An intruder breached Joint Base Andrews on Monday, the home of Air Force One, and a resident opened fire on the trespasser.
The incident occurred around 11:30am, according to a statement Joint Base Andrews posted on Twitter. “[A] man gained unauthorized access to a JBA housing area,” and a “resident discharged a firearm, security forces arrived on scene to apprehend the intruder and law enforcement is investigating the incident,” the statement read.
The statement added no other details, except to say no injuries or damage were reported.
Later in the day, however, an Air Force leader confirmed that her spouse was the person who shot at the intruder. Chief Master Sergeant of the Air Force JoAnne Bass confirmed that the intruder had reached her home. The chief master sergeant is the Air Force’s top enlisted leader.
“We appreciate the outpouring of support we received after this incident. I can confirm that my husband, Rahn, was involved, and is safe, thanks to the quick response and professionalism of our Security Forces Airmen,” Bass said in a statement on Tuesday.
Andrews is home to the fleet of Presidential aircraft, including Air Force One planes, Marine One helicopters and the “doomsday” 747 aircraft that can, if necessary, serve as the U.S. nuclear command and control centers.
It’s not the first time Andrews had been breached. In February 2021 a man broke through the military checkpoint, triggering a broad review of the base’s security, as well as security at all Air Force installations.
In that case, a man had entered a C-40 aircraft assigned to the 89th Airlift Wing, which are not generally used for Presidential travel. He was detained by security forces at the base, booked and given a federal summons for trespassing. He was then turned over to local law enforcement as there were two outstanding warrants for his arrest.
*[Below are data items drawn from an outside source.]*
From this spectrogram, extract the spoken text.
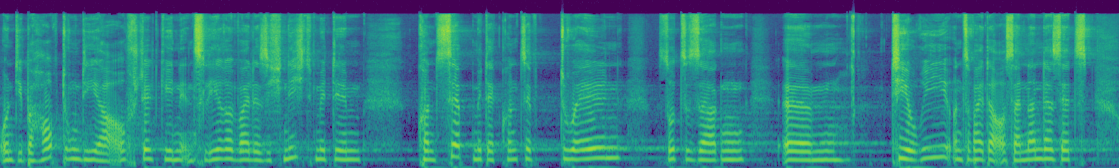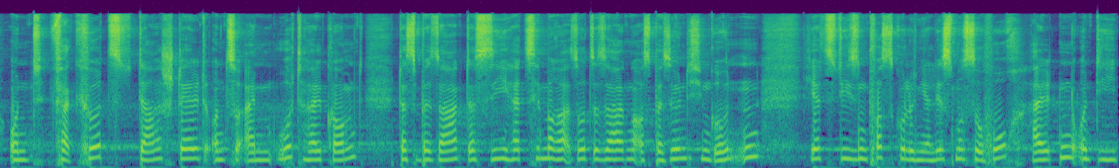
und die Behauptungen, die er aufstellt, gehen ins Leere, weil er sich nicht mit dem Konzept, mit der konzeptuellen sozusagen ähm, Theorie und so weiter auseinandersetzt und verkürzt darstellt und zu einem Urteil kommt, das besagt, dass Sie, Herr Zimmerer, sozusagen aus persönlichen Gründen jetzt diesen Postkolonialismus so hochhalten und die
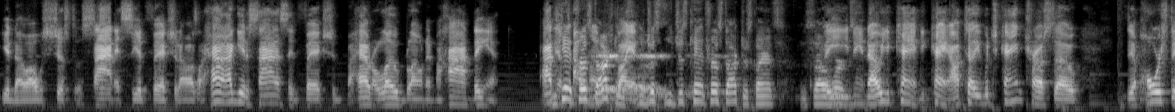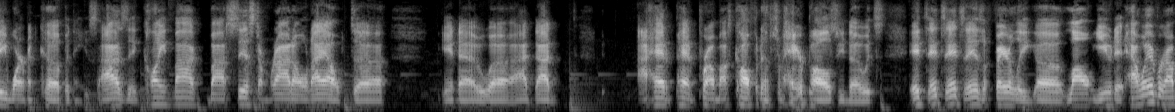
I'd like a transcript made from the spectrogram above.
you know, I was just a sinus infection. I was like, how did I get a sinus infection by having a load blown in my hind end? I You can't trust doctors. You just you just can't trust doctors, Clarence. So You, you know, you can't. You can't. I'll tell you what you can trust though. Them horse deworming companies. Isaac cleaned my my system right on out. Uh, you know, uh, I I I had had a problem. I was coughing up some hairballs. You know, it's it's it's it's it is a fairly uh, long unit. However, I,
An inspector general’s investigation of the 2021 incident at Andrews found three main security failings, starting with “human error” by a gate security guard who allowed the man to drive onto the base even though he had no credentials that authorized his access. He had also slipped through a fence designed to restrict entry, and no one had questioned his entry onto a parked military plane despite his not wearing an authorizing badge.
In November, Andrews stated that airmen across the base had been taking part in active shooter “Total Force Readiness ” exercises, focusing on “emergency response and recovery actions and procedures, continuity of operations, and personnel accountability for all personnel throughout the installation.”